*** Opening of Records to use ***
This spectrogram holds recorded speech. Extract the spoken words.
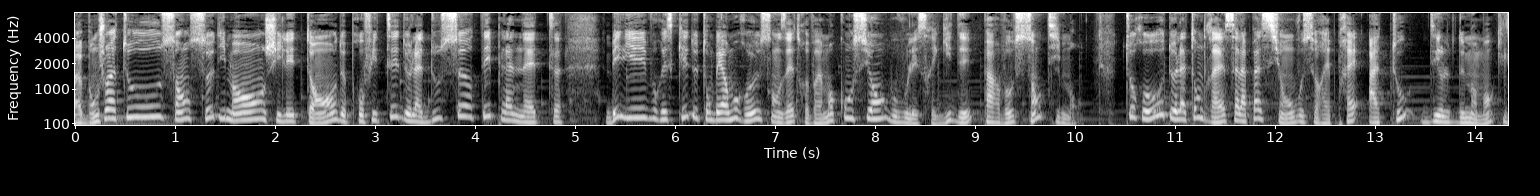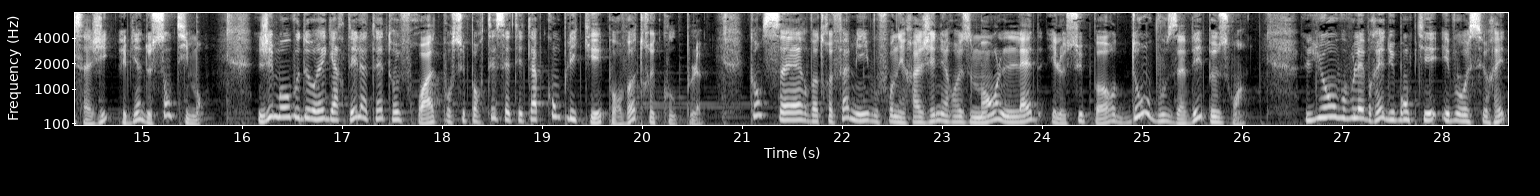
Euh, bonjour à tous, en ce dimanche, il est temps de profiter de la douceur des planètes. Bélier, vous risquez de tomber amoureux sans être vraiment conscient, vous vous laisserez guider par vos sentiments. Taureau, de la tendresse à la passion, vous serez prêt à tout dès le moment qu'il s'agit eh bien, de sentiments. Gémeaux, vous devrez garder la tête froide pour supporter cette étape compliquée pour votre couple. Cancer, votre famille vous fournira généreusement l'aide et le support dont vous avez besoin. Lion, vous vous lèverez du bon pied et vous réussirez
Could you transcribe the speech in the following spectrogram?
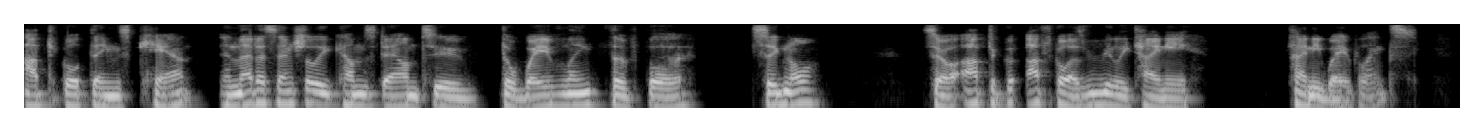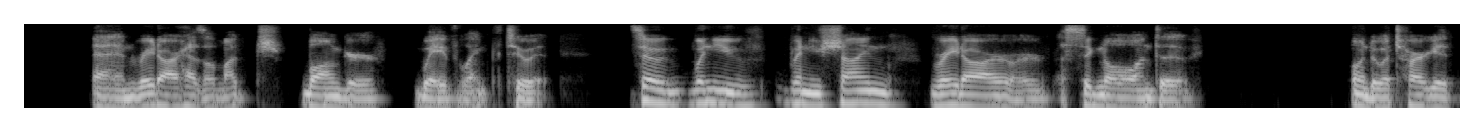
optical things can't. And that essentially comes down to the wavelength of the signal. So optical optical has really tiny, tiny wavelengths. And radar has a much longer wavelength to it. So when you when you shine radar or a signal onto onto a target,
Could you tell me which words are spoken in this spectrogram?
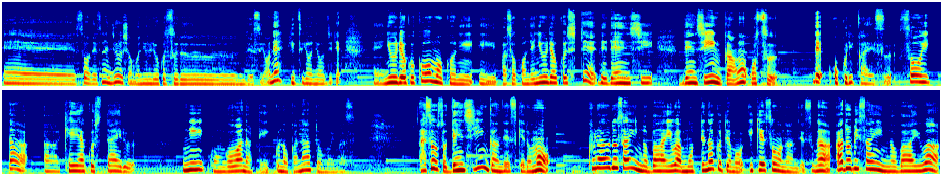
えー、そうですね、住所も入力するんですよね。必要に応じて。えー、入力項目に、えー、パソコンで入力して、で、電子、電子印鑑を押す。で、送り返す。そういったあ契約スタイルに今後はなっていくのかなと思います。あ、そうそう、電子印鑑ですけども、クラウドサインの場合は持ってなくてもいけそうなんですが、アドビサインの場合は、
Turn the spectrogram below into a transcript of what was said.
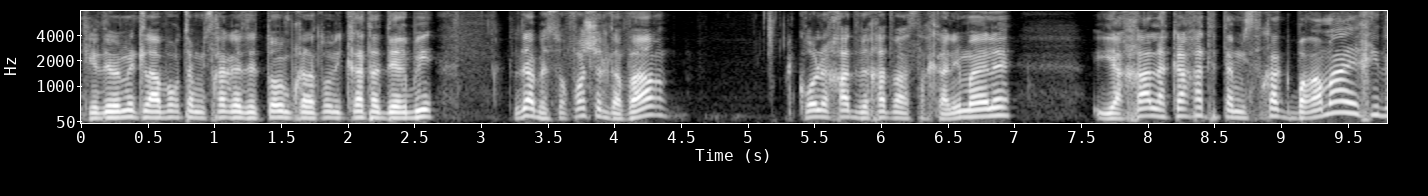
כדי באמת לעבור את המשחק הזה טוב מבחינתו לקראת הדרבי. אתה יודע, בסופו של דבר, כל אחד ואחד מהשחקנים האלה יכל לקחת את המשחק ברמה, היחיד,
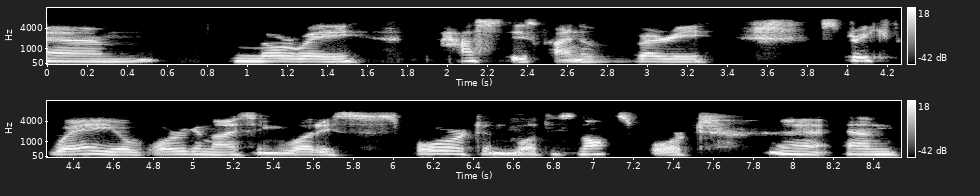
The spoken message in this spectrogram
Um, Norway has this kind of very strict way of organizing what is sport and what is not sport. Uh, and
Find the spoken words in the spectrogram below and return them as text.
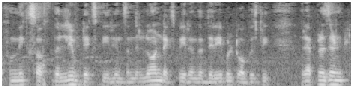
of a mix of the lived experience and the learned experience that they're able to obviously represent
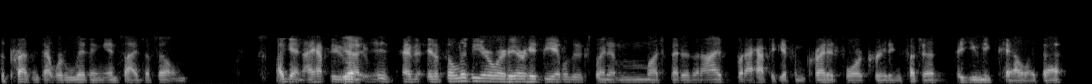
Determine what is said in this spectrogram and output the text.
the present that we're living inside the film again, I have to. Yeah, if, if Olivier were here, he'd be able to explain it much better than I. But I have to give him credit for creating such a, a unique tale like that.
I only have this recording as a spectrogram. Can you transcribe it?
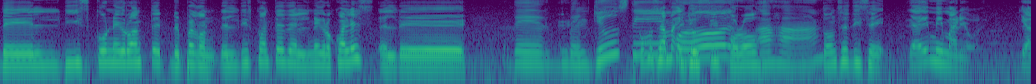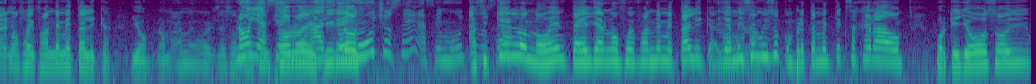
del disco negro antes, de- perdón, del disco antes del negro. ¿Cuál es? El de Del, del Justice. ¿Cómo se llama? El Justice for All. Ajá. Entonces dice, de ahí mi Mario, ya no soy fan de Metallica. Yo, no mames, güey, eso No, y hace un chorro de siglos. muchos, ¿eh? Hace muchos. Así o que sea, en los 90 él ya no fue fan de Metallica. y a mí se me hizo completamente exagerado porque yo soy,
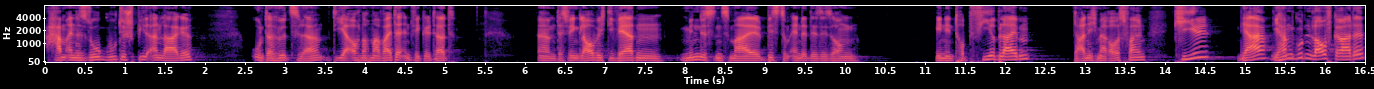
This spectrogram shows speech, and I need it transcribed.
haben eine so gute Spielanlage unter Hürzler, die er auch nochmal weiterentwickelt hat. Ähm, deswegen glaube ich, die werden mindestens mal bis zum Ende der Saison in den Top 4 bleiben, da nicht mehr rausfallen. Kiel, ja, die haben einen guten Lauf gerade.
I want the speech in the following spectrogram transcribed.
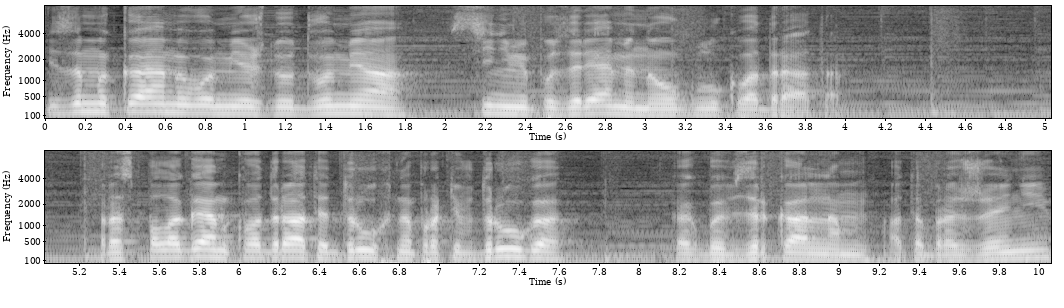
и замыкаем его между двумя синими пузырями на углу квадрата. Располагаем квадраты друг напротив друга, как бы в зеркальном отображении,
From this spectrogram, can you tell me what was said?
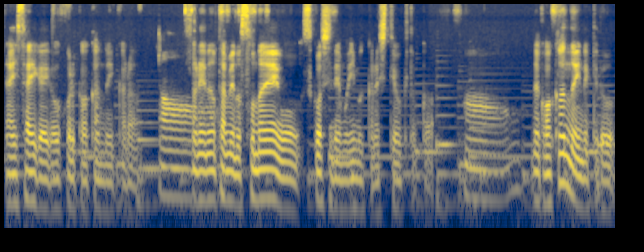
大災害が起こるか分かんないから。それのための備えを少しでも今からしておくとかあなんかわかんないんだけど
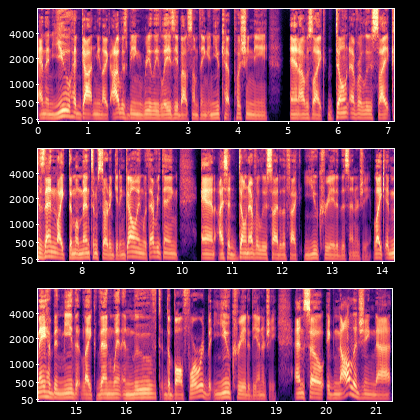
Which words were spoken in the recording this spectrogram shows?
And then you had gotten me like, I was being really lazy about something and you kept pushing me. And I was like, don't ever lose sight. Cause then like the momentum started getting going with everything. And I said, don't ever lose sight of the fact you created this energy. Like it may have been me that like then went and moved the ball forward, but you created the energy. And so acknowledging that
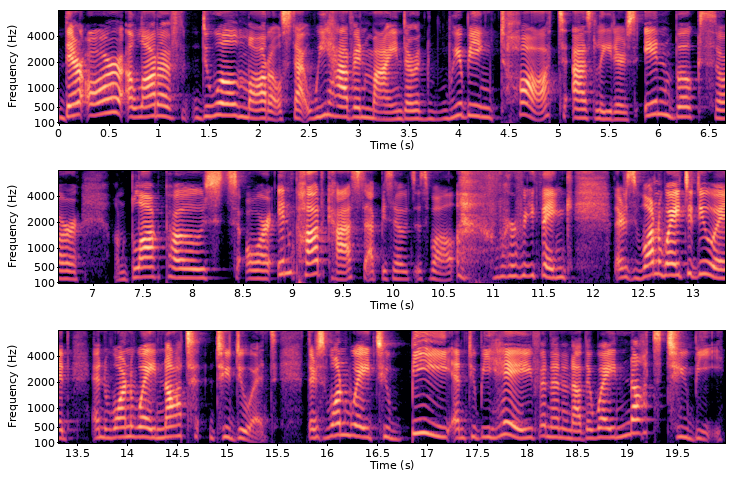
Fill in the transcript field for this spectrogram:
there are a lot of dual models that we have in mind. Or we're being taught as leaders in books or on blog posts or in podcast episodes as well where we think there's one way to do it and one way not to do it. There's one way to be and to behave and then another way not to be.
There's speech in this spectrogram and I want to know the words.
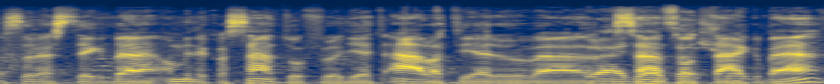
szerezték be, aminek a szántóföldjét állati erővel szántották be,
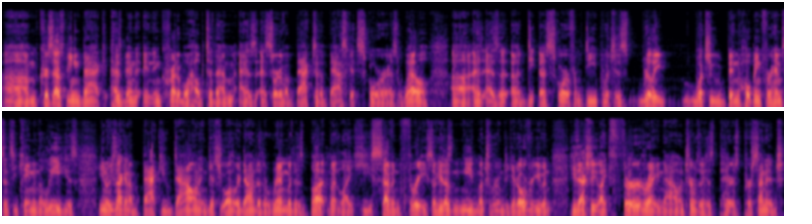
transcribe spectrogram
um, Kristaps being back has been an incredible help to them as as sort of a back to the basket scorer as well uh, as as a, a, a scorer from deep, which is really what you've been hoping for him since he came in the league is, you know, he's not going to back you down and get you all the way down to the rim with his butt, but like he's seven three, so he doesn't need much room to get over you, and he's actually like third right now in terms of his percentage,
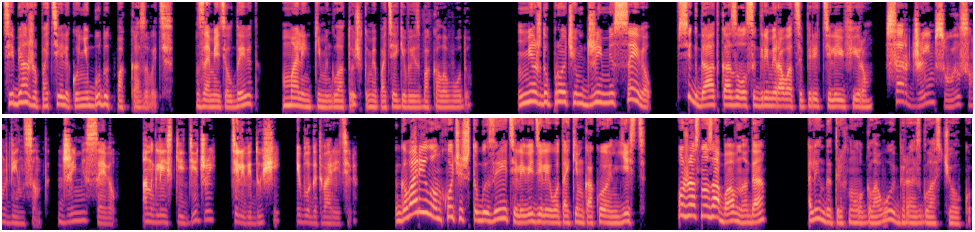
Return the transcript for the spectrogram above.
«Тебя же по телеку не будут показывать», — заметил Дэвид, маленькими глоточками потягивая из бокала воду. Между прочим, Джимми Сейвилл всегда отказывался гримироваться перед телеэфиром. Сэр Джеймс Уилсон Винсент, Джимми Сейвилл, английский диджей, телеведущий и благотворитель. Говорил, он хочет, чтобы зрители видели его таким, какой он есть. Ужасно забавно, да? Линда тряхнула головой, убирая с глаз челку.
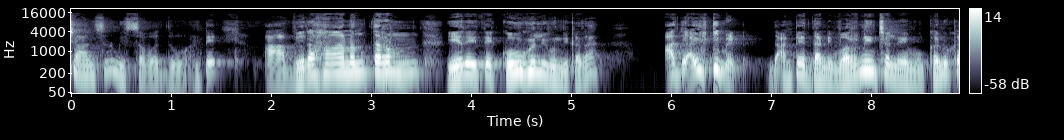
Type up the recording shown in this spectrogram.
ఛాన్స్ని మిస్ అవ్వద్దు. అంటే ఆ విరహానంతరం ఏదైతే కౌగులి ఉంది కదా అది అల్టిమేట్ అంటే దాన్ని వర్ణించలేము. కనుక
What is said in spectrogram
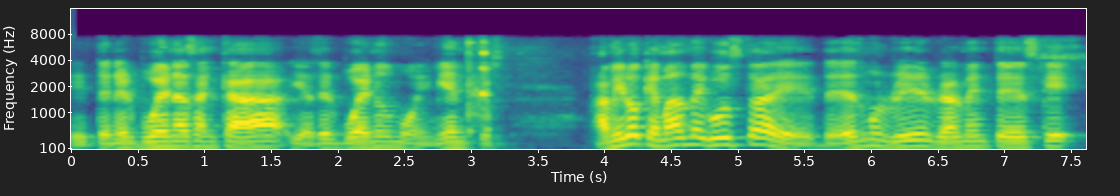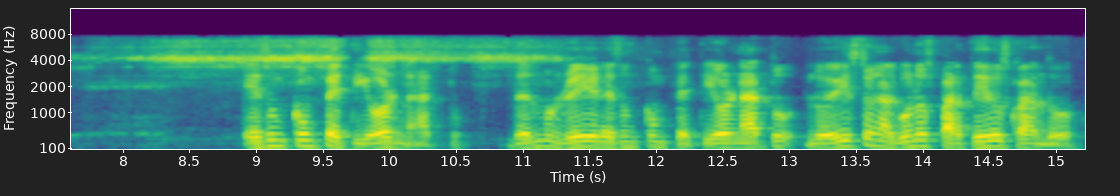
eh, tener buena zancada y hacer buenos movimientos. A mí lo que más me gusta de, Desmond Reader realmente es que es un competidor nato. Desmond Reader es un competidor nato. Lo he visto en algunos partidos cuando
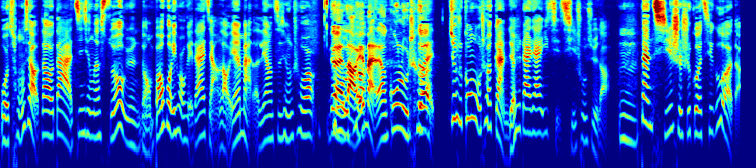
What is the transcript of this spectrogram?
我从小到大进行的所有运动，包括一会儿我给大家讲，姥爷买了辆自行车，对，姥爷买辆公路车，对，就是公路车，感觉是大家一起骑出去的，嗯，但其实是各骑各的。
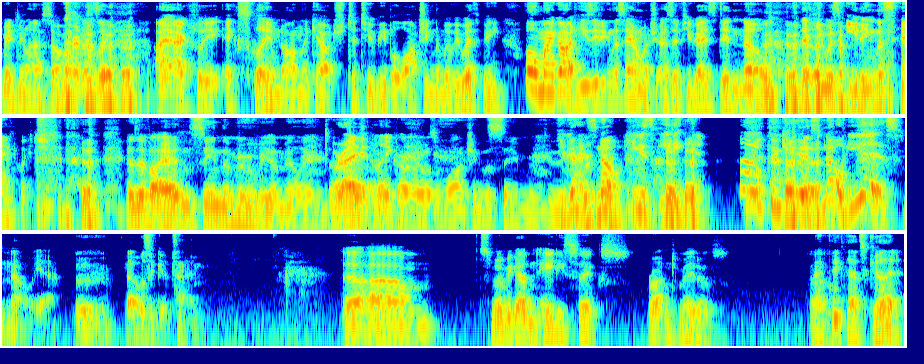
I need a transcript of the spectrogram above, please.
Made me laugh so hard. I was like, I actually exclaimed on the couch to two people watching the movie with me, "Oh my god, he's eating the sandwich!" As if you guys didn't know that he was eating the sandwich. As if I hadn't seen the movie a million times. Right? and Like- Carly wasn't watching the same movie. that You guys were. know he's eating it. I don't think he is. No, he is. No, yeah, Uh, that was a good time. yeah, um, this movie got an 86 Rotten Tomatoes. So I um, think that's good.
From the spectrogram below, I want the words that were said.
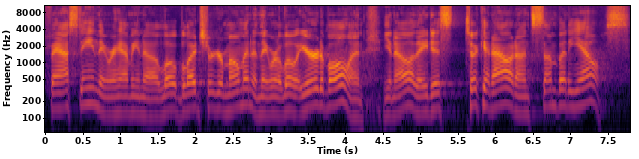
fasting. They were having a low blood sugar moment and they were a little irritable, and, you know, they just took it out on somebody else.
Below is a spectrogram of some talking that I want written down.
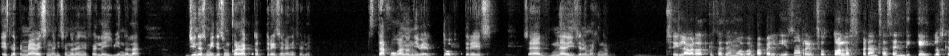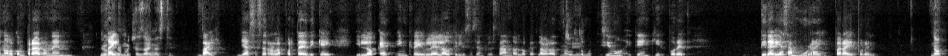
es la primera vez analizando la NFL y viéndola. Gene Smith es un quarterback top 3 en la NFL. Está jugando un nivel top 3. O sea, nadie se lo imaginó. Sí, la verdad que está haciendo muy buen papel y eso regresó todas las esperanzas en DK. Los que no lo compraron en muchas Dynasty. Bye. Ya se cerró la puerta de DK. Y Lockett, increíble la utilización que le está dando a Lockett. La verdad me gustó muchísimo y tienen que ir por él. ¿Tirarías a Murray para ir por él? No.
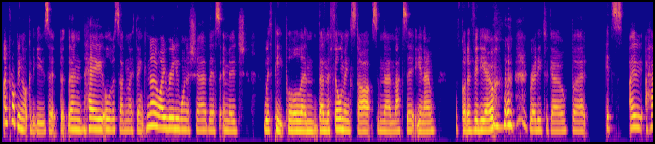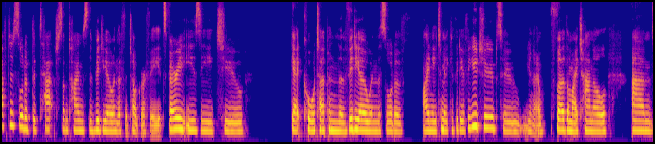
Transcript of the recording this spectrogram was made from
I'm probably not going to use it. But then, hey, all of a sudden I think, no, I really want to share this image with people. And then the filming starts, and then that's it. You know, I've got a video ready to go. But it's, I, I have to sort of detach sometimes the video and the photography. It's very easy to get caught up in the video and the sort of I need to make a video for YouTube to, you know, further my channel. And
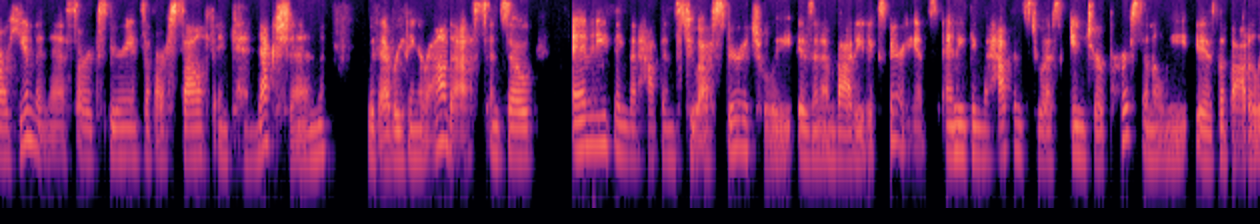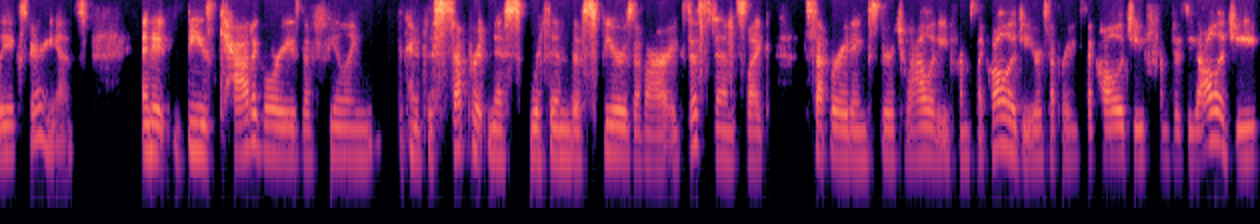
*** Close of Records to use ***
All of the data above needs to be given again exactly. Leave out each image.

This spectrogram holds recorded speech. Extract the spoken words.
Euh, bonjour à tous, en ce dimanche, il est temps de profiter de la douceur des planètes. Bélier, vous risquez de tomber amoureux sans être vraiment conscient, vous vous laisserez guider par vos sentiments. Taureau, de la tendresse à la passion, vous serez prêt à tout dès le moment qu'il s'agit eh bien, de sentiments. Gémeaux, vous devrez garder la tête froide pour supporter cette étape compliquée pour votre couple. Cancer, votre famille vous fournira généreusement l'aide et le support dont vous avez besoin. Lion, vous vous lèverez du bon pied et vous réussirez
Could you transcribe the speech in the following spectrogram?
optical things can't. And that essentially comes down to the wavelength of the signal. So optical optical has really tiny, tiny wavelengths. And radar has a much longer wavelength to it. So when you when you shine radar or a signal onto onto a target,
Could you tell me which words are spoken in this spectrogram?
えー、そうですね、住所も入力するんですよね。必要に応じて。えー、入力項目に、えー、パソコンで入力して、で、電子、電子印鑑を押す。で、送り返す。そういったあ契約スタイルに今後はなっていくのかなと思います。あ、そうそう、電子印鑑ですけども、クラウドサインの場合は持ってなくてもいけそうなんですが、アドビサインの場合は、
Turn the spectrogram below into a transcript of what was said.
כדי באמת לעבור את המשחק הזה טוב מבחינתו לקראת הדרבי. אתה יודע, בסופו של דבר, כל אחד ואחד מהשחקנים האלה יכל לקחת את המשחק ברמה, היחיד,
The spoken message in this spectrogram
Um, Norway has this kind of very strict way of organizing what is sport and what is not sport. Uh, and
Find the spoken words in the spectrogram below and return them as text.
of a mix of the lived experience and the learned experience that they're able to obviously represent
Determine what is said in this spectrogram and output the text.
the present that we're living inside the film again, I have to. Yeah, if, if Olivier were here, he'd be able to explain it much better than I. But I have to give him credit for creating such a, a unique tale like that.
I only have this recording as a spectrogram. Can you transcribe it?
del disco negro antes, de- perdón, del disco antes del negro. ¿Cuál es? El de Del, del Justice. ¿Cómo se llama? El Justice for All. Ajá. Entonces dice, de ahí mi Mario, ya no soy fan de Metallica. Yo, no mames, güey, eso No, y hace un chorro de siglos. muchos, ¿eh? Hace muchos. Así o que sea, en los 90 él ya no fue fan de Metallica. y a mí se me hizo completamente exagerado porque yo soy,
This spectrogram shows speech, and I need it transcribed.
haben eine so gute Spielanlage unter Hürzler, die er auch nochmal weiterentwickelt hat. Ähm, deswegen glaube ich, die werden mindestens mal bis zum Ende der Saison in den Top 4 bleiben, da nicht mehr rausfallen. Kiel, ja, die haben einen guten Lauf gerade.
I want the speech in the following spectrogram transcribed.
и замыкаем его между двумя синими пузырями на углу квадрата. Располагаем квадраты друг напротив друга, как бы в зеркальном отображении,
From this spectrogram, can you tell me what was said?
大災害が起こるか分かんないから。それのための備えを少しでも今からしておくとかあなんかわかんないんだけど
Which words were spoken in the recording this spectrogram shows?
And then you had gotten me like, I was being really lazy about something and you kept pushing me. And I was like, don't ever lose sight. Cause then like the momentum started getting going with everything. And I said, don't ever lose sight of the fact you created this energy. Like it may have been me that like then went and moved the ball forward, but you created the energy. And so acknowledging that
Fill in the transcript field for this spectrogram:
there are a lot of dual models that we have in mind. Or we're being taught as leaders in books or on blog posts or in podcast episodes as well where we think there's one way to do it and one way not to do it. There's one way to be and to behave and then another way not to be.
There's speech in this spectrogram and I want to know the words.
szerezték be, aminek a szántóföldjét állati erővel szántották be,
transcribe spectrogram
um, Kristaps being back has been an incredible help to them as as sort of a back to the basket scorer as well uh, as as a, a, a scorer from deep, which is really what you've been hoping for him since he came in the league is, you know, he's not going to back you down and get you all the way down to the rim with his butt, but like he's seven three, so he doesn't need much room to get over you, and he's actually like third right now in terms of his percentage,
Return the transcript for the spectrogram above.
«Тебя же по телеку не будут показывать», — заметил Дэвид, маленькими глоточками потягивая из бокала воду. Между прочим, Джимми Сейвилл всегда отказывался гримироваться перед телеэфиром. Сэр Джеймс Уилсон Винсент, Джимми Сейвилл, английский диджей, телеведущий и благотворитель. Говорил, он хочет, чтобы зрители видели его таким, какой он есть. Ужасно забавно, да? Линда тряхнула головой, убирая с глаз челку.
Type up the recording shown in this spectrogram.
ఛాన్స్ని మిస్ అవ్వద్దు. అంటే ఆ విరహానంతరం ఏదైతే కౌగులి ఉంది కదా అది అల్టిమేట్ అంటే దాన్ని వర్ణించలేము. కనుక
What is said in spectrogram
eh, tener buena zancada y hacer buenos movimientos. A mí lo que más me gusta de, Desmond Reader realmente es que es un competidor nato. Desmond Reader es un competidor nato. Lo he visto en algunos partidos cuando
What is the transcript of this spectrogram?
我从小到大进行的所有运动，包括一会儿我给大家讲，姥爷买了辆自行车，对，姥爷买辆公路车，对，就是公路车，感觉是大家一起骑出去的，嗯，但其实是各骑各的。
I need a transcript of the spectrogram above, please.
Made me laugh so hard. I was like, I actually exclaimed on the couch to two people watching the movie with me, "Oh my god, he's eating the sandwich!" As if you guys didn't know that he was eating the sandwich. As if I hadn't seen the movie a million times. Right? and Like- Carly wasn't watching the same movie. that You guys were. know he's eating it. I don't think he is. No, he is. No, yeah, Uh, that was a good time. yeah, um, this movie got an 86 Rotten Tomatoes. So I um, think that's good.
From the spectrogram below, I want the words that were said.
fasting. They were having a low blood sugar moment and they were a little irritable, and, you know, they just took it out on somebody else.
Below is a spectrogram of some talking that I want written down.
es la primera vez analizando la NFL y viéndola. Gene Smith es un quarterback top 3 en la NFL. Está jugando un nivel top 3. O sea, nadie se lo imaginó. Sí, la verdad que está haciendo muy buen papel y eso regresó todas las esperanzas en DK. Los que no lo compraron en muchas Dynasty. Bye. Ya se cerró la puerta de DK. Y Lockett, increíble la utilización que le está dando a Lockett. La verdad me gustó muchísimo y tienen que ir por él. ¿Tirarías a Murray para ir por él? No.
Transcript of the recording this spectrogram was made from
I'm probably not going to use it. But then, hey, all of a sudden I think, no, I really want to share this image with people. And then the filming starts, and then that's it. You know, I've got a video ready to go. But it's, I, I have to sort of detach sometimes the video and the photography. It's very easy to get caught up in the video and the sort of I need to make a video for YouTube to, you know, further my channel. And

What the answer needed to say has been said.